| What you should do |
Please return the listing exactly as it stands, skipping any pictures.

━━━━

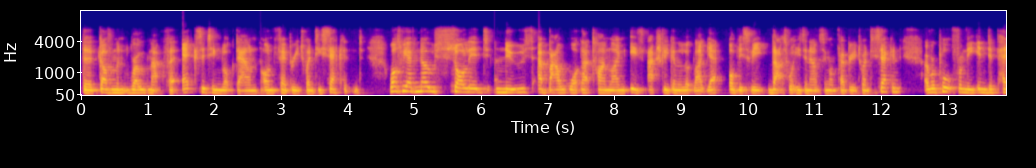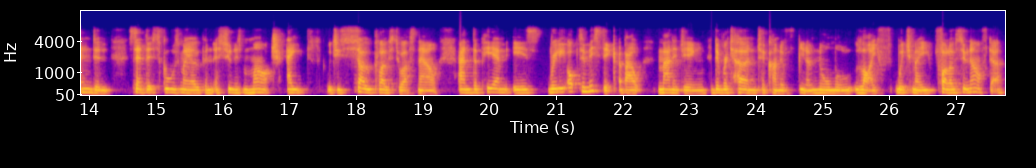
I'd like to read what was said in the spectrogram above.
the government roadmap for exiting lockdown on February 22nd. Whilst we have no solid news about what that timeline is actually going to look like yet, obviously that's what he's announcing on February 22nd. A report from The Independent said that schools may open as soon as March 8th, which is so close to us now. And the PM is really optimistic about managing the return to kind of you know normal life which may follow soon after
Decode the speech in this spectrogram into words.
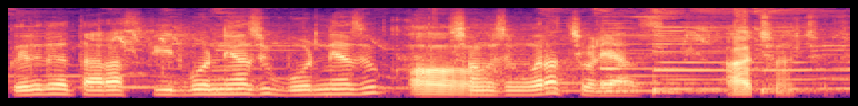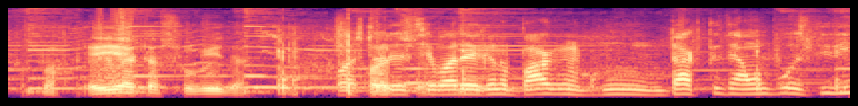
করে দিয়ে তারা স্পিড বোর্ড নিয়ে আসুক বোর্ড নিয়ে আসুক সঙ্গে সঙ্গে ওরা চলে আসে। আচ্ছা আচ্ছা আচ্ছা। এই একটা সুবিধা। ফরেস্টারের আচ্ছা। সেবারে এখানে বাঘ ডাকতে যেমন পরিস্থিতি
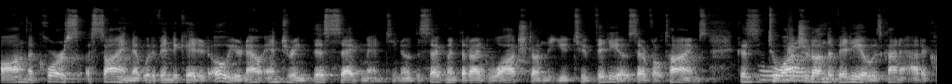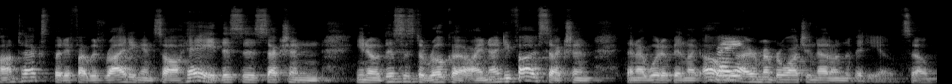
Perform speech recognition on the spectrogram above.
on the course a sign that would have indicated, oh, you're now entering this segment, you know, the segment that I'd watched on the YouTube video several times. Because to oh, watch it on the video was kind of out of context. But if I was riding and saw, hey, this is section, you know, this is the Roca I 95 section, then I would have been like, oh, right. yeah, I remember watching that on the video. So,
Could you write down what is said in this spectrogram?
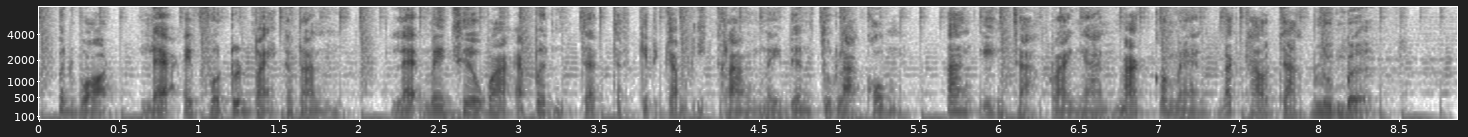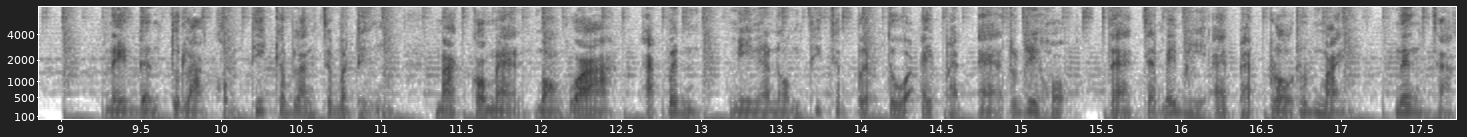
Apple Watch และ iPhone รุ่นใหม่เท่านั้น และไม่เชื่อว่า Apple จะจัดกิจกรรมอีกครั้งในเดือนตุลาคม อ้างอิงจากรายงาน Mark Gurman นักข่าวจาก Bloomberg ในเดือนตุลาคมที่กำลังจะมาถึง Mark Gurman มองว่า Apple มีแนวโน้มที่จะเปิดตัว iPad Air รุ่นที่ 6 แต่จะไม่มี iPad Pro รุ่นใหม่ เนื่องจาก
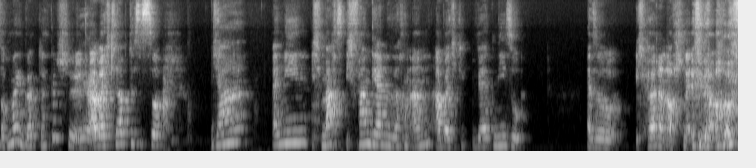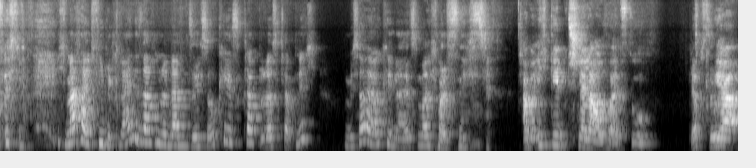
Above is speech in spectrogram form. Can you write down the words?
Oh mein Gott, danke schön. Ja. Aber ich glaube, das ist so, ja, I mean, ich mach's, ich fange gerne Sachen an, aber ich werde nie so, also ich höre dann auch schnell wieder auf. Ich, ich mache halt viele kleine Sachen und dann sehe ich so, okay, es klappt oder es klappt nicht. Und ich so, ja, okay, nice, mach ich mal das nächste. Aber ich gebe schneller auf als du. Glaubst du? Ja,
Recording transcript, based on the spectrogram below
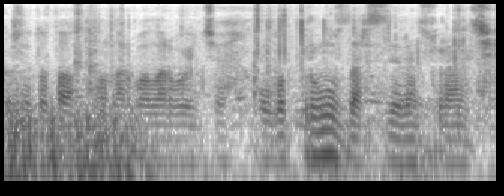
көрсөтүп атабыз туугандар баалар боюнча. Колдоп туруңуздар сиздерден суранычы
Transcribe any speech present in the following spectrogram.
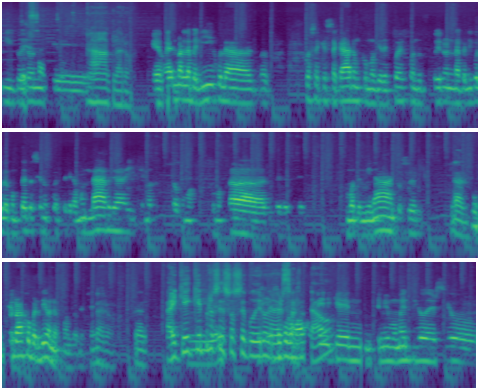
y tuvieron Exacto. que, Ah, claro. que rearmar la película, cosas que sacaron, como que después cuando tuvieron la película completa se dieron cuenta que era muy larga y que no resultó como, como estaba, de- de- como terminada, entonces Claro. mucho trabajo perdido en el fondo. Claro. Claro. ¿Hay qué, procesos se pudieron haber saltado? Que, en, en mi momento yo de haber sido,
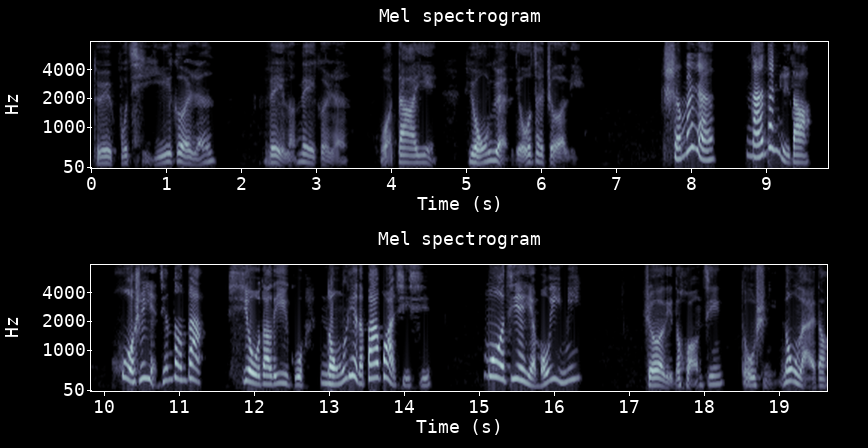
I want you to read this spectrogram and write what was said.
对不起一个人，为了那个人，我答应永远留在这里。”什么人？男的女的？祸水眼睛瞪大，嗅到了一股浓烈的八卦气息。墨界眼眸一眯：“这里的黄金都是你弄来的？”“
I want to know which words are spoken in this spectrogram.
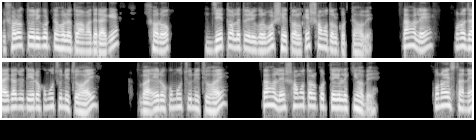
তো সড়ক তৈরি করতে হলে তো আমাদের আগে সড়ক যে তলে তৈরি করব, সে তলকে সমতল করতে হবে। তাহলে কোনো জায়গা যদি এরকম উঁচু নিচু হয় বা এরকম উঁচু নিচু হয়, তাহলে সমতল করতে গেলে কি হবে? কোনো স্থানে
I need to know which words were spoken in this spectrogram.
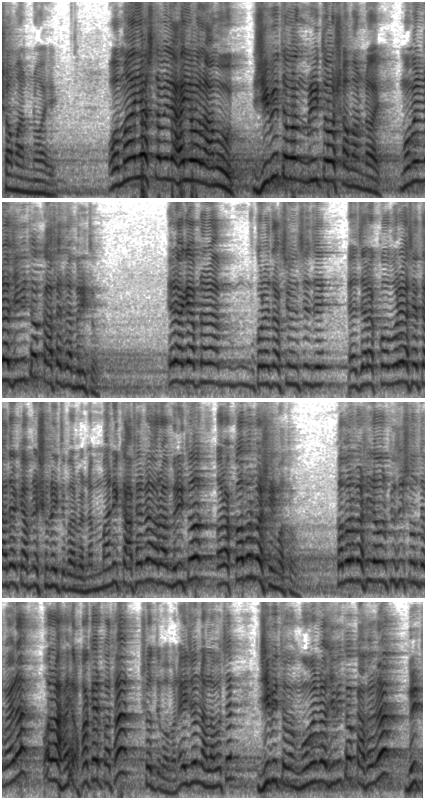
সমান নয় ওমায়াস্তাবিল হাইয়াল আমুদ, জীবিত এবং মৃত সমান নয় মোমেনরা জীবিত, কাফেররা মৃত। এর আগে আপনারা করে তাফসি শুনছেন যে, যারা কবরে আছে তাদেরকে আপনি শুনাইতে পারবেন না। মানে কাফেররা, ওরা মৃত, ওরা কবরবাসীর মতো। কবরবাসী যেমন কিছু শুনতে পায় না, ওরা হকের কথা শুনতে পাবে না। এই জন্য আল্লাহ বলছেন, জীবিত এবং মোমেনরা জীবিত, কাফেররা মৃত।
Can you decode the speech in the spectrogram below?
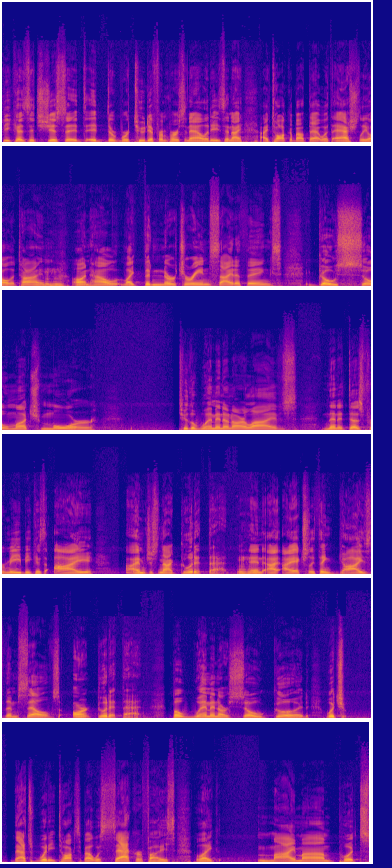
because it's just it, it, there were two different personalities and I, I talk about that with ashley all the time mm-hmm. on how like the nurturing side of things goes so much more to the women in our lives than it does for me because i i'm just not good at that mm-hmm. and I, I actually think guys themselves aren't good at that but women are so good which that's what he talks about with sacrifice like my mom puts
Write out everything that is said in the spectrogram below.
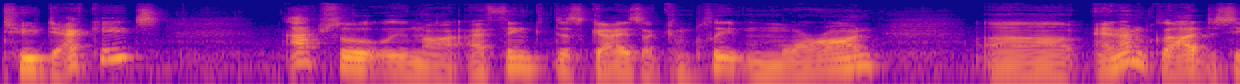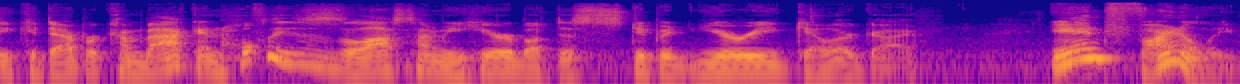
two decades? Absolutely not. I think this guy's a complete moron. Uh, and I'm glad to see Kadabra come back, and hopefully, this is the last time we hear about this stupid Yuri Geller guy. And finally,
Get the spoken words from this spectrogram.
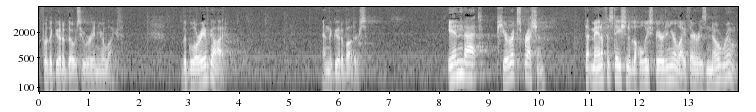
for the good of those who are in your life. The glory of God and the good of others. In that pure expression, that manifestation of the Holy Spirit in your life, there is no room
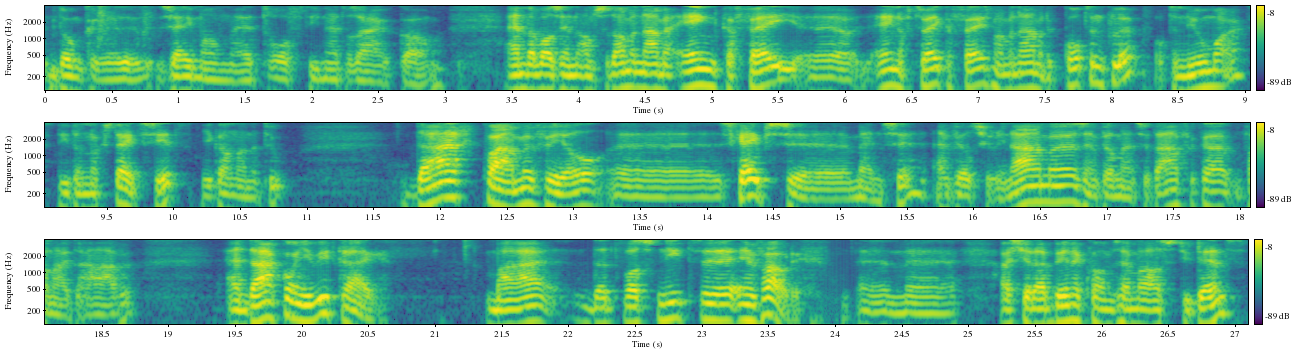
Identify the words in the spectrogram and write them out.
donkere zeeman trof die net was aangekomen. En er was in Amsterdam met name één café, eh, één of twee cafés, maar met name de Cotton Club op de Nieuwmarkt, die er nog steeds zit. Je kan daar naartoe. Daar kwamen veel eh scheepsmensen en veel Surinamers en veel mensen uit Afrika vanuit de haven. En daar kon je wiet krijgen. Maar dat was niet eh, eenvoudig. En als je daar binnenkwam, zeg maar als student,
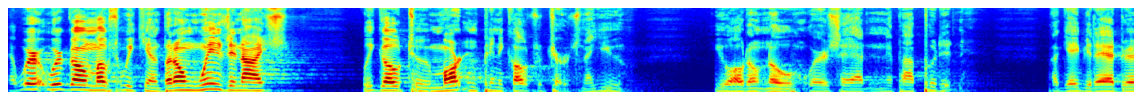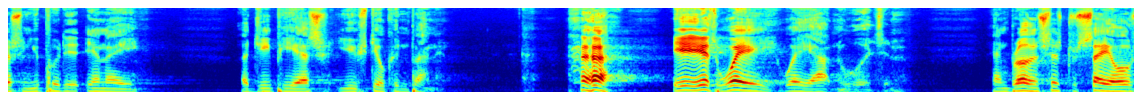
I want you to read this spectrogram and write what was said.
Now we're, we're gone most weekends, but on Wednesday nights, we go to Martin Pentecostal Church. Now, you, you all don't know where it's at, and if I put it, I gave you the address and you put it in a, a GPS, you still couldn't find it. it's way, way out in the woods. And, and brother and sister Sales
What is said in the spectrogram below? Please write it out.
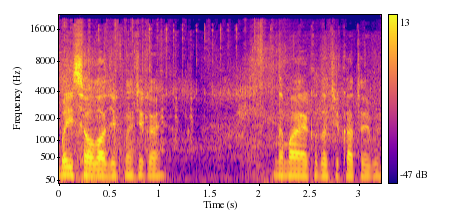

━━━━

| Response to this exercise |
I'd like to read what was said in the spectrogram above.
the government roadmap for exiting lockdown on February 22nd. Whilst we have no solid news about what that timeline is actually going to look like yet, obviously that's what he's announcing on February 22nd. A report from The Independent said that schools may open as soon as March 8th, which is so close to us now. And the PM is really optimistic about managing the return to kind of you know normal life which may follow soon after
Decode the speech in this spectrogram into words.
করে দিয়ে তারা স্পিড বোর্ড নিয়ে আসুক বোর্ড নিয়ে আসুক সঙ্গে সঙ্গে ওরা চলে আসে। আচ্ছা আচ্ছা আচ্ছা। এই একটা সুবিধা। ফরেস্টারের আচ্ছা। সেবারে এখানে বাঘ ডাকতে যেমন পরিস্থিতি
Perform speech recognition on the spectrogram above.
on the course a sign that would have indicated, oh, you're now entering this segment, you know, the segment that I'd watched on the YouTube video several times. Because to oh, watch it on the video was kind of out of context. But if I was riding and saw, hey, this is section, you know, this is the Roca I 95 section, then I would have been like, oh, right. yeah, I remember watching that on the video. So,
Could you write down what is said in this spectrogram?
Apple Watch และ iPhone รุ่นใหม่เท่านั้น และไม่เชื่อว่า Apple จะจัดกิจกรรมอีกครั้งในเดือนตุลาคม อ้างอิงจากรายงาน Mark Gurman นักข่าวจาก Bloomberg ในเดือนตุลาคมที่กำลังจะมาถึง Mark Gurman มองว่า Apple มีแนวโน้มที่จะเปิดตัว iPad Air รุ่นที่ 6 แต่จะไม่มี iPad Pro รุ่นใหม่ เนื่องจาก
Above is speech in spectrogram form. Can you write down the words?
Oh mein Gott, danke schön. Ja. Aber ich glaube, das ist so, ja, I mean, ich mach's, ich fange gerne Sachen an, aber ich werde nie so, also ich höre dann auch schnell wieder auf. Ich, ich mache halt viele kleine Sachen und dann sehe ich so, okay, es klappt oder es klappt nicht. Und ich so, ja, okay, nice, mach ich mal das nächste. Aber ich gebe schneller auf als du. Glaubst du? Ja,
Recording transcript, based on the spectrogram below
көрсөтүп атабыз туугандар баалар боюнча. Колдоп туруңуздар сиздерден суранычы
Transcribe any speech present in the following spectrogram.
y tuvieron Exacto. que, Ah, claro. que rearmar la película, cosas que sacaron, como que después cuando tuvieron la película completa se dieron cuenta que era muy larga y que no resultó como, como estaba, de- de- como terminada, entonces Claro. mucho trabajo perdido en el fondo. Claro. Claro. ¿Hay qué, procesos se pudieron haber saltado? Que, en, en mi momento yo de haber sido,
I want you to read this spectrogram and write what was said.
对不起一个人，为了那个人，我答应永远留在这里。”什么人？男的女的？祸水眼睛瞪大，嗅到了一股浓烈的八卦气息。墨界眼眸一眯：“这里的黄金都是你弄来的？”“
I want to know which words are spoken in this spectrogram.
তো সড়ক তৈরি করতে হলে তো আমাদের আগে সড়ক যে তলে তৈরি করব, সে তলকে সমতল করতে হবে। তাহলে কোনো জায়গা যদি এরকম উঁচু নিচু হয় বা এরকম উঁচু নিচু হয়, তাহলে সমতল করতে গেলে কি হবে? কোনো স্থানে
I need to know which words were spoken in this spectrogram.
সমান নয় ওমায়াস্তাবিল হাইয়াল আমুদ, জীবিত এবং মৃত সমান নয় মোমেনরা জীবিত, কাফেররা মৃত। এর আগে আপনারা করে তাফসি শুনছেন যে, যারা কবরে আছে তাদেরকে আপনি শুনাইতে পারবেন না। মানে কাফেররা, ওরা মৃত, ওরা কবরবাসীর মতো। কবরবাসী যেমন কিছু শুনতে পায় না, ওরা হকের কথা শুনতে পাবে না। এই জন্য আল্লাহ বলছেন, জীবিত এবং মোমেনরা জীবিত, কাফেররা মৃত।
Can you decode the speech in the spectrogram below?
because it's just it, it, there were two different personalities and I, I talk about that with ashley all the time mm-hmm. on how like the nurturing side of things goes so much more to the women in our lives than it does for me because i i'm just not good at that mm-hmm. and I, I actually think guys themselves aren't good at that but women are so good which that's what he talks about with sacrifice like my mom puts
Write out everything that is said in the spectrogram below.
two decades? Absolutely not. I think this guy's a complete moron. Uh, and I'm glad to see Kadabra come back, and hopefully, this is the last time we hear about this stupid Yuri Geller guy. And finally,
Get the spoken words from this spectrogram.
for the good of those who are in your life. The glory of God and the good of others. In that pure expression, that manifestation of the Holy Spirit in your life, there is no room
Identify the words in the spectrogram and write them out.
donkere zeeman trof die net was aangekomen. En er was in Amsterdam met name één café, eh, één of twee cafés, maar met name de Cotton Club op de Nieuwmarkt, die er nog steeds zit. Je kan daar naartoe. Daar kwamen veel eh scheepsmensen en veel Surinamers en veel mensen uit Afrika vanuit de haven. En daar kon je wiet krijgen. Maar dat was niet eh, eenvoudig. En als je daar binnenkwam, zeg maar als student,
I want you to read this spectrogram and write what was said.
Now we're, we're gone most weekends, but on Wednesday nights, we go to Martin Pentecostal Church. Now, you, you all don't know where it's at, and if I put it, I gave you the address and you put it in a, a GPS, you still couldn't find it. it's way, way out in the woods. And, and brother and sister Sales
What is said in the spectrogram below? Please write it out.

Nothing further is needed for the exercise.